You Won't Tell Anyone Your Baby Names, For Fear It's "Bad Luck"
It’s a Jewish tradition not to announce the name of a baby boy until their bris. It’s believed to be "bad luck" to share it beforehand, in case the angel of death should overhear.
Many high-risk and loss moms carry a similar belief, and can't help but feel that naming the baby too soon might jinx their baby's chances of actually making it to term and being born healthy. I began writing down baby names early in my second pregnancy, but was terrified to tell anyone what they were. My husband and I agreed not to share the winning name until after the baby was born, but we also wanted to be sure the baby had a proper name in case they were born prematurely so as not to have to scramble at the last minute for a name. Suddenly, coming up with names (or sharing your baby's name) becomes infinitely more complicated.
You'll Probably Have A Later-Term Baby Shower
One of my biggest fears with my second pregnancy was planning a baby shower, and then not having a baby. I’d only just started planning my shower for my daughter when I lost her, so it wasn’t surprising to anyone that I was deathly terrified of planning one for my son.
I waited until I was past viability (24 weeks) and only then did I take the time to plan a small shower for close family and friends. Many high-risk mothers will wait until their third trimester to throw a baby shower, while others will even wait until after the baby is born, just to be on the safe side.
You'll Dream About What It's Like To Have A "Normal" Pregnancy
While you’ll do your best to remind yourself that everyone has their own set of challenges, you’ll find yourself wondering what it’s like not to need progesterone shots or weekly ultrasounds or have a constant cloud of fear looming over you and your baby at all times. You’ll wish as hard as you can to just have one day where you don’t have to be terrified that a few kicks mean your baby is actually in distress, or worse. Hang in there, moms.
You'll Push For Potentially Unnecessary And Invasive Tests In Hopes (And Fear) Of Finding (And Beating) Any Potential Problems
Many loss mothers I’ve met have told me that they requested extensive genetic testing and had amniocentesis performed in order to rule out certain conditions, though no previous blood work had even hinted there might be an issue.
Other moms, myself included, were adamant about receiving weekly ultrasounds just to make sure everything was OK with baby, placenta, and cervix. High risk moms-to-be will always imagine the worst, but they will also remain hopeful that their hyper-vigilance over their future baby will potentially save their life.
You'll Doubt Your Healthcare Provider At One Point Or Another
No matter how great your doctor is, or how understanding your midwife may be, you;ll disagree about something, at some point, with them. You’ll be the patient that everyone in the doctor’s office knows on a first name basis, thanks to all the calls you make and messages you leave. You might even switch providers at some point in your pregnancy. Second and third opinions aren’t rare to seek for high-risk mothers.
Try to keep in mind these people usually do have the best in mind for you and your baby.
You Try Not To Picture What Your Baby Will Be Like, But You'll Do It Anyway

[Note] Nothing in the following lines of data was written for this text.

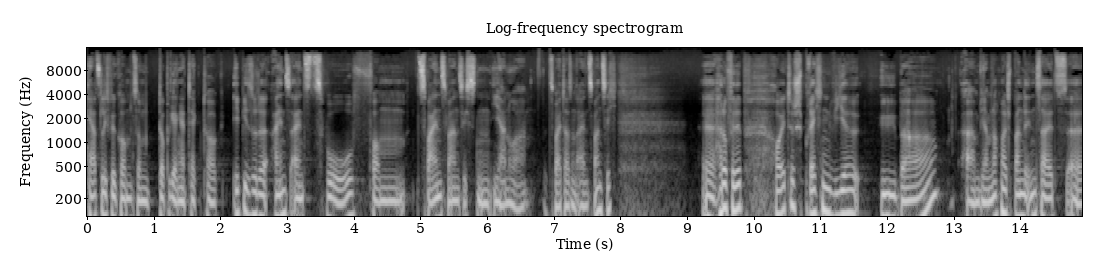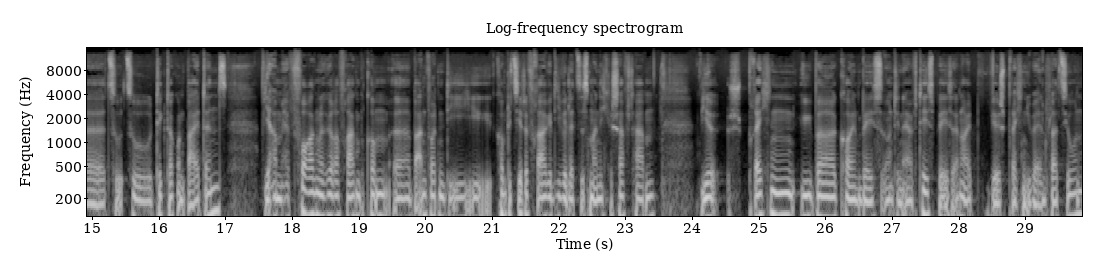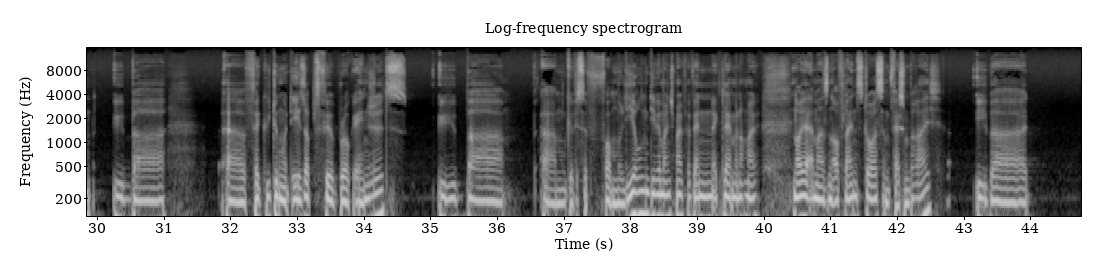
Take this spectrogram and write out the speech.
Herzlich willkommen zum Doppelgänger Tech Talk Episode 112 vom 22. Januar 2021. Äh, hallo Philipp, heute sprechen wir über, äh, wir haben nochmal spannende Insights äh, zu, zu TikTok und ByteDance. Wir haben hervorragende Hörerfragen bekommen, äh, beantworten die komplizierte Frage, die wir letztes Mal nicht geschafft haben. Wir sprechen über Coinbase und den NFT-Space erneut. Wir sprechen über Inflation, über äh, Vergütung und ESOPs für Broke Angels, über ähm, gewisse Formulierungen, die wir manchmal verwenden, erklären wir nochmal. Neue Amazon Offline Stores im Fashion-Bereich, über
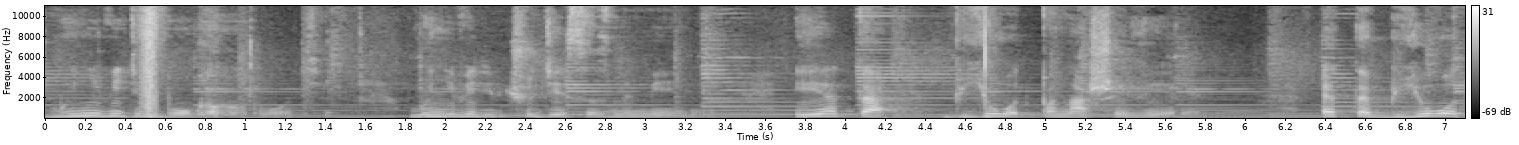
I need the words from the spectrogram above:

High-risk pregnancies carry the very real possibility of missing out on your child’s entire future. As a result, you’ll do your best at first to try and not imagine what their birth will be like, or their first birthday, the first time they walk and talk, or their first day of school. You’ll work hard to ignore all those images of future snuggles and bedtime books and holidays because potentially losing that reality is just too damn painful.
Then, of course, you’ll picture it anyway, because not envisioning a future somehow only feels worse, like not picturing it means it really won’t happen.